Why the sudden jump in sacks?

Archer: Contract year? No, that's too cynical. I think he found a good fit and a coach who really worked with him on pass rushing. In the 3-4 he was basically a hold-the-fort kind of guy and let DeMarcus Ware or Anthony Spencer make the plays outside. He really took to Rod Marinelli in 2013 and I thought he would have stayed in a 4-3 scheme after complaining a little bit about how limited he was in a 3-4. What's funny is that if Jay Ratliff didn't get hurt (or stay hurt) then Hatcher would have likely been the one technique and really not had a chance to get after the passer as much. He was able to break the mold of what Marinelli excels with at the three technique but he did a good job. He does not have a variety of moves but he can close pretty fast for a big guy. But I'll leave it with this: He had 16 sacks in his first seven seasons. To me he's more that guy than a guy who can put up double-digit sacks in multiple years. Maybe he'll prove me wrong.

Was this a move to weaken a division rival?

Keim: Do you really think owner Dan Snyder would revel in signing a player away from the Cowboys and Jerry Jones? OK, so do I. It's always a bonus when a team can poach a player from a division rival. But they felt snagging Cofield from the Giants might weaken them a bit. The Giants still went on to eventually win another Super Bowl. But Hatcher was a good player on a bad defense and it's tough to lose such a guy. The Cowboys' D was weak enough already. That said, it doesn't sound as if Dallas made much of a push to bring him back. I wonder what everyone will think when he's a 34-year-old entering his third season here; what can he do then? But it's reasonable to expect Hatcher to make an impact this season and the next.

What is the impact on the Cowboys, now losing Hatcher along with Ware?

Archer: Well, they were 32nd in the league with those guys, so I guess they can't be worse. Ah, that's too cynical too. I think they made a mistake in not working out a deal for Ware. Now, I wouldn't have done what the Denver Broncos did with $20 million guaranteed, but I think he's got a lot left in him. The Cowboys drew a line with Hatcher and didn't want to cross it. They weren't going to pay him nearly $28 million on a deal, that's for sure. The Cowboys are looking at using waves of players to get to the quarterback -- albeit guys who have never really gotten to the quarterback much. And they're not done adding guys, obviously. Well, they shouldn't be done adding guys. Sean Lee becomes the face of this defense. Now he just has to stay healthy, which he has yet to do. Lee is their best defensive player and playmaker. Personally, I think they'll miss Ware more than Hatcher. Ware was a guy that needed extra attention every week. Hatcher wasn't that guy.

What does this mean for former Cowboy Stephen Bowen?

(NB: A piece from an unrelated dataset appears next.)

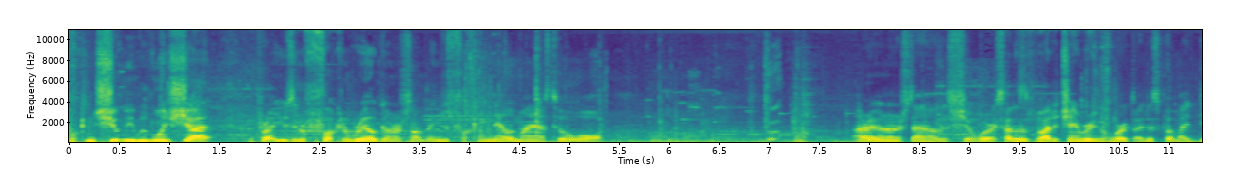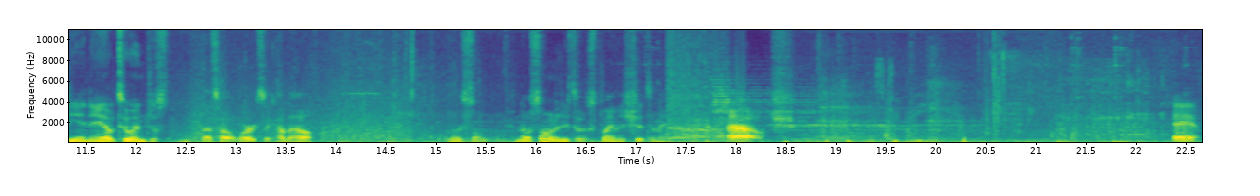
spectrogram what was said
fucking shoot me with one shot. Probably using a fucking railgun or something. Just fucking nailed my ass to a wall. I don't even understand how this shit works. How does this Vita chamber even work? Do I just put my DNA up to it and just that's how it works? Like how the hell? No, some, no, someone needs to explain this shit to me. Ouch! Ouch.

Keim: I wondered the same thing, but multiple team sources said not to take the next step and assume Bowen won't be here. The problem is, Bowen carries a hefty cap number this year ($7.02 million) and is coming off microfracture surgery. He also turns 30 at the end of this month. Add that up and you'd think he'd be in trouble. But he remains in their plans, so if something is done with his contract I'd still expect him back. Another note and maybe you know this, but apparently he and Hatcher are best friends.